- _EXERCISE AIM_:
Every record below is to be restated verbatim, though its images are not.

(Stored data entries)
══════════

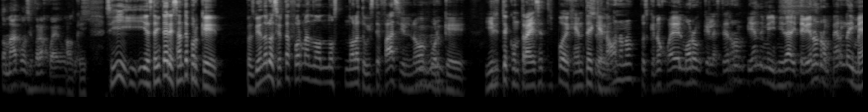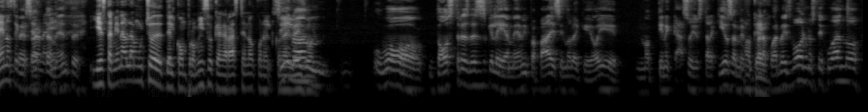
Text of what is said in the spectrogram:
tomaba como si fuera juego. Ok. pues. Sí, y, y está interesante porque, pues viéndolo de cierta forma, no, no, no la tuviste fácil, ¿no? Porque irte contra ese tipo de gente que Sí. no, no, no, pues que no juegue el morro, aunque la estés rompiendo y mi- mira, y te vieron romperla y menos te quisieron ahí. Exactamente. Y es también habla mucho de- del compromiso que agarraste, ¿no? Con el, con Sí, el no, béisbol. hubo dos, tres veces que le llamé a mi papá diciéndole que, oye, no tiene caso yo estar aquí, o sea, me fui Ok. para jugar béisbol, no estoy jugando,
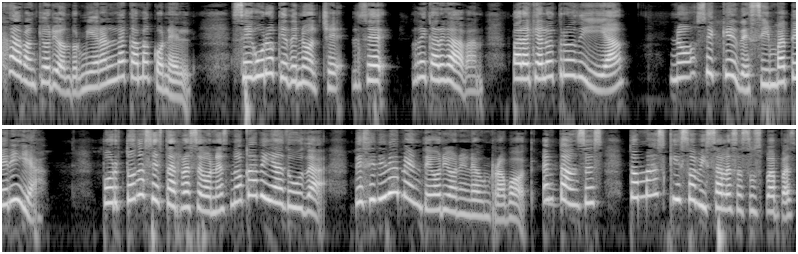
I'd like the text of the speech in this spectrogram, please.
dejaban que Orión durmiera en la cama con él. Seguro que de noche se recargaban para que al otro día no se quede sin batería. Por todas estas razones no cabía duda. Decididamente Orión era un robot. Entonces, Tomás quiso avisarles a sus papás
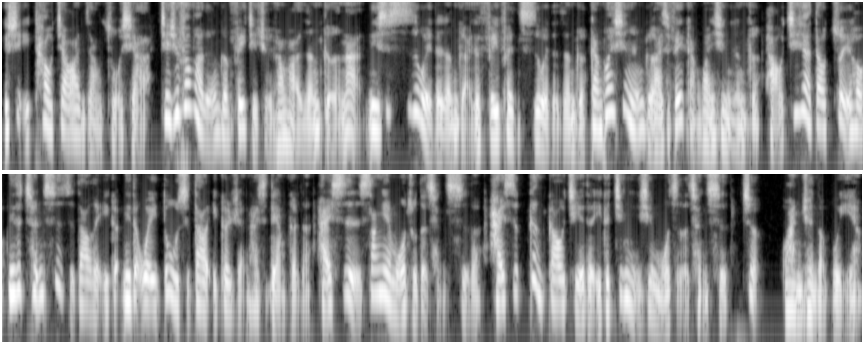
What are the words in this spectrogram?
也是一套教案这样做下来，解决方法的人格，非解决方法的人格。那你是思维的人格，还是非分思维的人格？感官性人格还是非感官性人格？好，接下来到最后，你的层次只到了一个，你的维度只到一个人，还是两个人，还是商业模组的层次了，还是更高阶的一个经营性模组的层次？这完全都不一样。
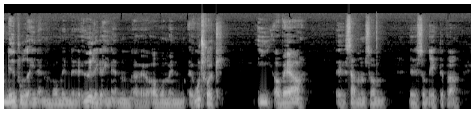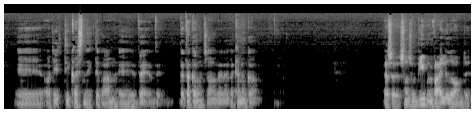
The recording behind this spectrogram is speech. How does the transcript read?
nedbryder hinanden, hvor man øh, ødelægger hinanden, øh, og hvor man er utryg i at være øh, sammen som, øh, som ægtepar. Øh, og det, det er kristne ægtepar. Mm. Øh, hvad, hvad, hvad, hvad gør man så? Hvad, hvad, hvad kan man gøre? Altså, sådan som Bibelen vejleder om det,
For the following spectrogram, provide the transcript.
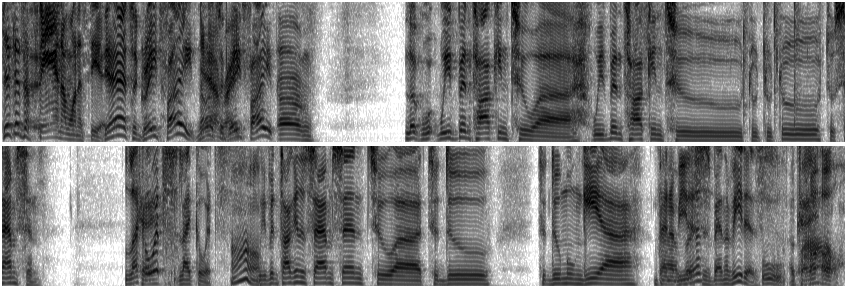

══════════

- _TASK RESPONSE_:
Text of what is said in the spectrogram:
tomaba como si fuera juego. Ok. pues. Sí, y, y está interesante porque, pues viéndolo de cierta forma, no, no, no la tuviste fácil, ¿no? Porque irte contra ese tipo de gente que Sí. no, no, no, pues que no juegue el morro, aunque la estés rompiendo y mi- mira, y te vieron romperla y menos te quisieron ahí. Exactamente. Y es también habla mucho de- del compromiso que agarraste, ¿no? Con el, con Sí, el no, béisbol. hubo dos, tres veces que le llamé a mi papá diciéndole que, oye, no tiene caso yo estar aquí, o sea, me fui Ok. para jugar béisbol, no estoy jugando,
I'd like the text of the speech in this spectrogram, please.
dejaban que Orión durmiera en la cama con él. Seguro que de noche se recargaban para que al otro día no se quede sin batería. Por todas estas razones no cabía duda. Decididamente Orión era un robot. Entonces, Tomás quiso avisarles a sus papás
What are the words in this spectrogram?
也是一套教案这样做下来，解决方法的人格，非解决方法的人格。那你是思维的人格，还是非分思维的人格？感官性人格还是非感官性人格？好，接下来到最后，你的层次只到了一个，你的维度只到一个人，还是两个人，还是商业模组的层次了，还是更高阶的一个经营性模组的层次？这完全都不一样。
The recording behind this spectrogram is speech. How does the transcript read?
nedbryder hinanden, hvor man øh, ødelægger hinanden, øh, og hvor man er utryg i at være øh, sammen som, øh, som ægtepar. Øh, og det, det er kristne ægtepar. Mm. Øh, hvad, hvad, hvad, hvad gør man så? Hvad, hvad, hvad kan man gøre? Altså, sådan som Bibelen vejleder om det,
For the following spectrogram, provide the transcript.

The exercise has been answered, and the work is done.